He noted that serving an exclusively aging demographic posed some surprising challenges.

“As we were starting to do our practice dinners with residents, most of the feedback we kept getting was that the portions were too big. Everything is great, people said, but it’s way too much food,” Sabbe said. “So I thought ‘why don’t we go to a small plates format where everything is approximately appetizer-sized.’ That way it’s not too much food and we can promote the fact that when you come here, we want you to think of the meal as more of a shared and intimate experience.”

He said that the reception from residents has been positive so far.

“People have been in love with the food,” Sabbe said, although he acknowledged a few glitches with the service. “By and large we’ve been pretty well-received by everybody. It seems that most of the residents have been walking away happy, and that’s all I care about.”

Sitting in the Thirty North dining room, Sabbe talked about how his love of all things culinary started with family.

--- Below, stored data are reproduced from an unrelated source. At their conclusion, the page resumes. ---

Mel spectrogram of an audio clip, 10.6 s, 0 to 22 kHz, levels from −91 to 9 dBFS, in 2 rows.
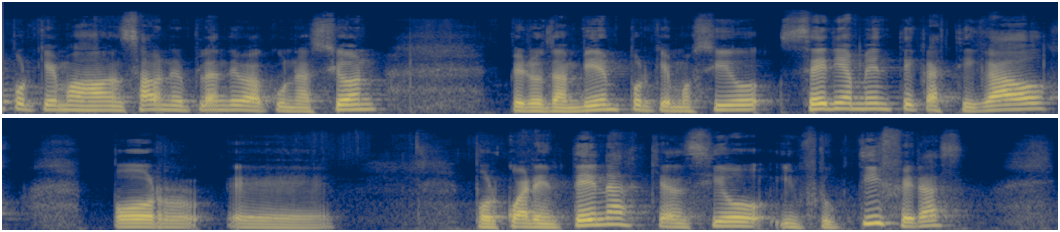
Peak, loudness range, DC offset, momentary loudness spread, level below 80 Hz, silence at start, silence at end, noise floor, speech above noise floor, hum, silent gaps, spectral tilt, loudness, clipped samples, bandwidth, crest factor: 0 dBFS; 2 LU; under 0.1%; 9 LU; -54 dBFS; 0 s; 0.55 s; -52 dBFS; 36 dB; none; none; -7.5 dB/octave; -17 LUFS; under 0.1%; 13.5 kHz; 16 dB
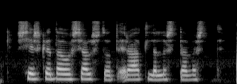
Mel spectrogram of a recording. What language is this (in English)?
Icelandic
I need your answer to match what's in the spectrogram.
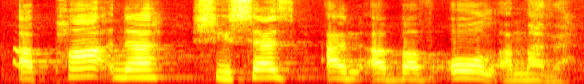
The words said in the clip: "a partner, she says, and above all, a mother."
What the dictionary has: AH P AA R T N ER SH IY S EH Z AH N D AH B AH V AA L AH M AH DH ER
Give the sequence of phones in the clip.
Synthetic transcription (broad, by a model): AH P AA R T N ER SH IY S EH Z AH N AH B AH V AA L AH M AH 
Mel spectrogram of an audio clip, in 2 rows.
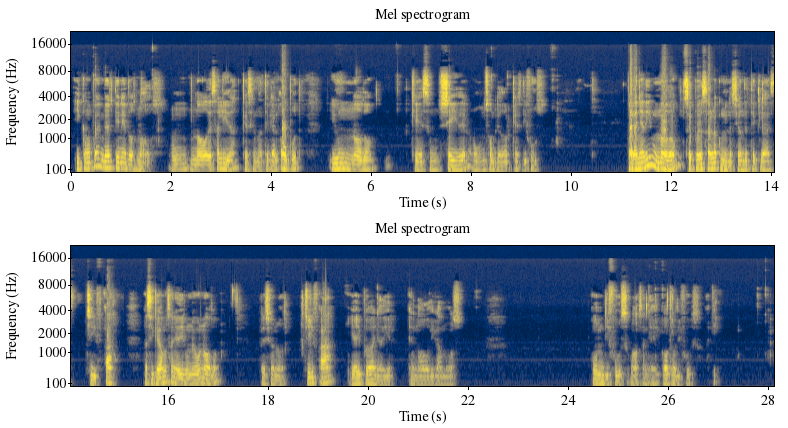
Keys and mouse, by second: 18.7 shift+a, 25.8 click, 27.8 click.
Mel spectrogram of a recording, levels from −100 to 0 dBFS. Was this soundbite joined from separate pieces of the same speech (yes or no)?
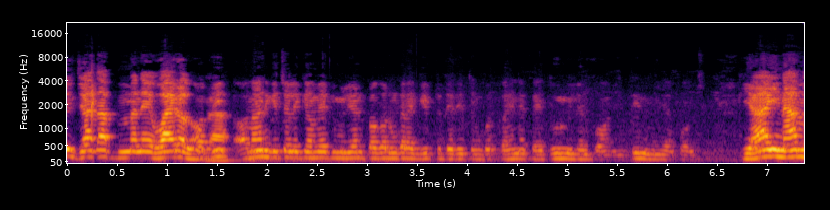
yes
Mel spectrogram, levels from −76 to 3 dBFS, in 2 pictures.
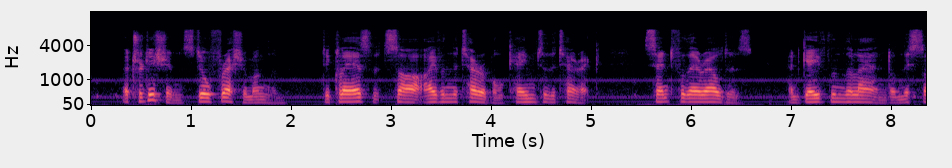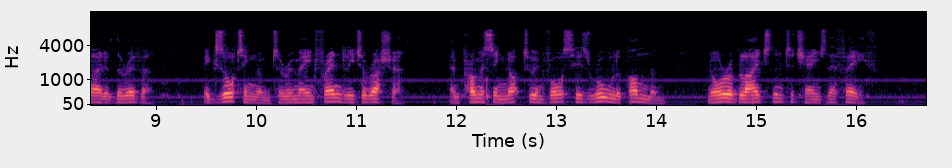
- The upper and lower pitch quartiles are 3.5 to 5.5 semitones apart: No, average, 2.9 semitones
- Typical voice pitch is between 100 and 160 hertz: Yes, low, 135 Hz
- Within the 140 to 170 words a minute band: No, average, 195 wpm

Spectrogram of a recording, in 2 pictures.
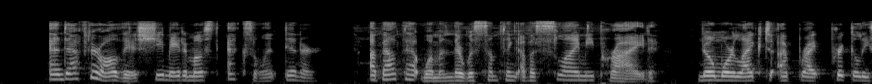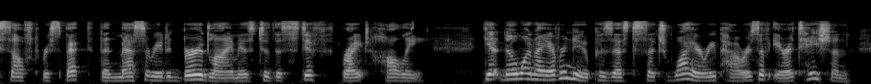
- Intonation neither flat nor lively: Yes, average, 4.5 semitones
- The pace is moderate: Yes, average, 170 wpm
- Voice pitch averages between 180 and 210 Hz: Yes, high, 190 Hz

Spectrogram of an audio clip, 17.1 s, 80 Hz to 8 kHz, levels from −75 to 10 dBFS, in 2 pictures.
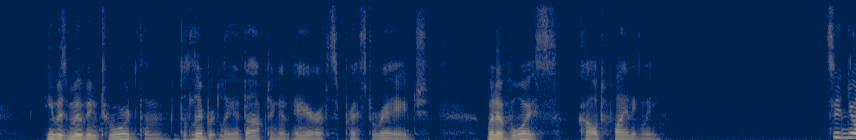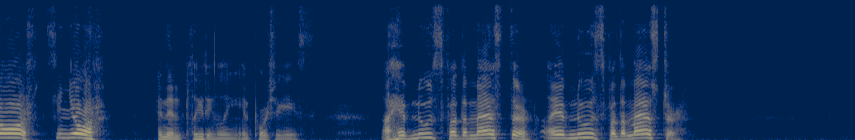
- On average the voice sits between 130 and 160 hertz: Yes, low, 135 Hz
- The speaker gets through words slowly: Yes, slow, 125 wpm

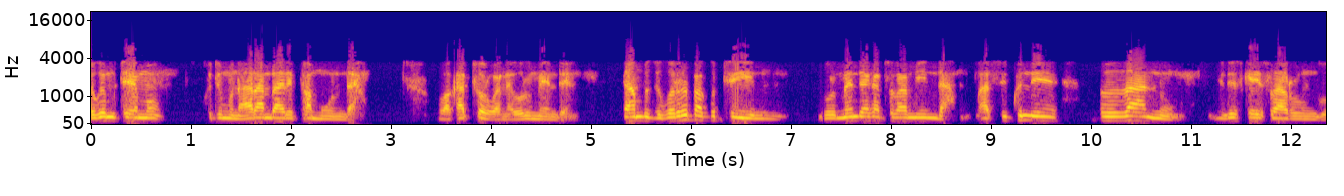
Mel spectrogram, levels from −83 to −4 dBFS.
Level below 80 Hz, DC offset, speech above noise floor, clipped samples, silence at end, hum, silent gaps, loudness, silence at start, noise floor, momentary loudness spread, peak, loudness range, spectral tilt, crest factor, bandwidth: -56 dBFS; under 0.1%; 19 dB; under 0.1%; 0 s; none; none; -13 LUFS; 0 s; -32 dBFS; 13 LU; 0 dBFS; 2 LU; -6.5 dB/octave; 14 dB; 7 kHz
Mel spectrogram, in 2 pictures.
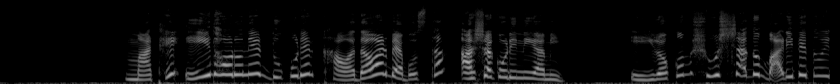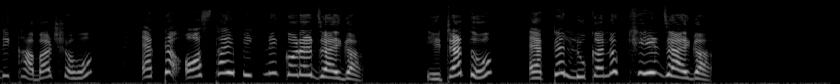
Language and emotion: Bengali, surprised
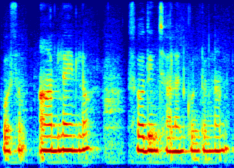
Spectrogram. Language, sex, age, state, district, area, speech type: Telugu, female, 30-45, Telangana, Warangal, urban, spontaneous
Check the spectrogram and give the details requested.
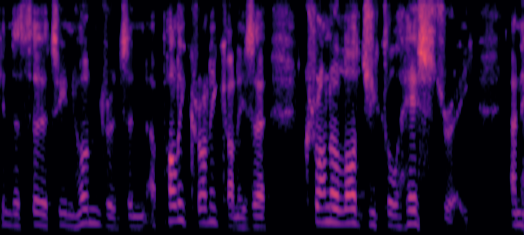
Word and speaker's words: Polychronicon: I can't pronounce it. Yeah. No, I know. Polychronochrome. Yeah, Polychronicon.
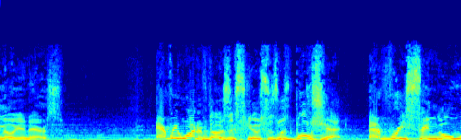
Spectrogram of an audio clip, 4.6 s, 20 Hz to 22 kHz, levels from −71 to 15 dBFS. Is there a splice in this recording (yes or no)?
yes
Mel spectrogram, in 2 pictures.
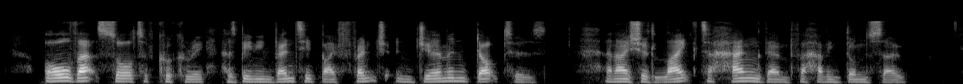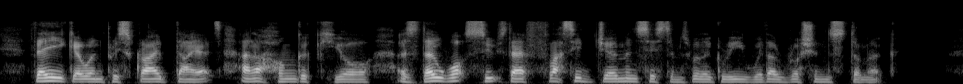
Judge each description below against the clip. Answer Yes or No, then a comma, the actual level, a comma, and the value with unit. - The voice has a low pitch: Yes, low, 125 Hz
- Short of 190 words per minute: Yes, average, 145 wpm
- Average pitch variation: Yes, average, 3.2 semitones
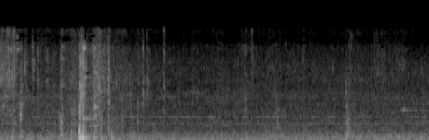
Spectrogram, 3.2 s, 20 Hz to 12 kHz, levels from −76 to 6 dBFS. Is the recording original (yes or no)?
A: yes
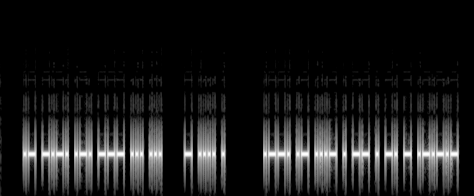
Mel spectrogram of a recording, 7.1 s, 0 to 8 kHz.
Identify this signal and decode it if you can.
Morse code, heard as a keyed tone, about 34 wpm, 650 Hz. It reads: ACROSS THE PAVEMENT.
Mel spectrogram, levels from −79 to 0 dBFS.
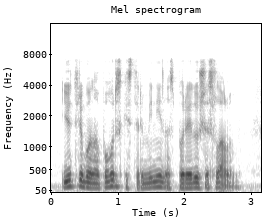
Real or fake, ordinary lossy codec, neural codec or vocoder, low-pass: real; none; none; 7.2 kHz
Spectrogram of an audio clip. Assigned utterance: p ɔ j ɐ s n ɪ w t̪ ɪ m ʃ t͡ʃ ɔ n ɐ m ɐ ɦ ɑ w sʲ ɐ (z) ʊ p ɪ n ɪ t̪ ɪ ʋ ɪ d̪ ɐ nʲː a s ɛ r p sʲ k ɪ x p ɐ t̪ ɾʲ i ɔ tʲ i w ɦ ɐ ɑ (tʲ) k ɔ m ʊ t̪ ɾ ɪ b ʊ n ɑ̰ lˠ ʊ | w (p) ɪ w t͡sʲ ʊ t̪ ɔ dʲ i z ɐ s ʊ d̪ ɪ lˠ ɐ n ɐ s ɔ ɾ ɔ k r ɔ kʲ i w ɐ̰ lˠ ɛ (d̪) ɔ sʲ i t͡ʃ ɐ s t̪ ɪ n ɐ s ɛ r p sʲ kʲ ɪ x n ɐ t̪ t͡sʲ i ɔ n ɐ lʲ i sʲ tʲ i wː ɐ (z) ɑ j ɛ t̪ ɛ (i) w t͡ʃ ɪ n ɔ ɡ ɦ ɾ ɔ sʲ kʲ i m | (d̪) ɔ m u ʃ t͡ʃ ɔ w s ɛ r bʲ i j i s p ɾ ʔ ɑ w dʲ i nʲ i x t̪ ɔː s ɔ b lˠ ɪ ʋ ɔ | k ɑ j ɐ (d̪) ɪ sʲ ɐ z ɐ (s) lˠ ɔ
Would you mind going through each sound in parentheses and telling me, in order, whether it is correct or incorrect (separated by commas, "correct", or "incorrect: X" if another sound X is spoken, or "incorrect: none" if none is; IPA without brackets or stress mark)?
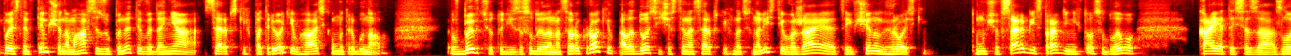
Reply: correct, incorrect: sʲ, incorrect: b, correct, incorrect: ʒ, incorrect: j, incorrect: t̪, incorrect: t̪, incorrect: z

“My Dad started it all,” he said. “He would get up on Sunday mornings, go into the refrigerator and pull leftovers out and make what he called, garbage scrambled eggs. He had a lot of fun doing it. He would be dancing around the kitchen, playing music. I didn’t realize where my love of jazz came from, until I was cleaning his albums out of the attic.”

That led to Sabbe spending more time in the kitchen with his mother and grandmother, who were both excellent cooks. When he went to college, he was the cook among his roommates, leading to numerous opportunities to impress campus coeds.

“The more I did it, the more I wanted to learn about it,” he said. “It was always a hobby.”

When his mother was diagnosed with cancer and the dog he had for 16 years died, he realized that, “I don’t like my job, nothing’s going right in my life right now.” So he took a friend’s advice to check out an open house at Kendall. He was so impressed that he applied to the college the same day, went to work on Monday and quit his job.

“I never looked back,” he said.


This article originally appeared on Chicago Tribune.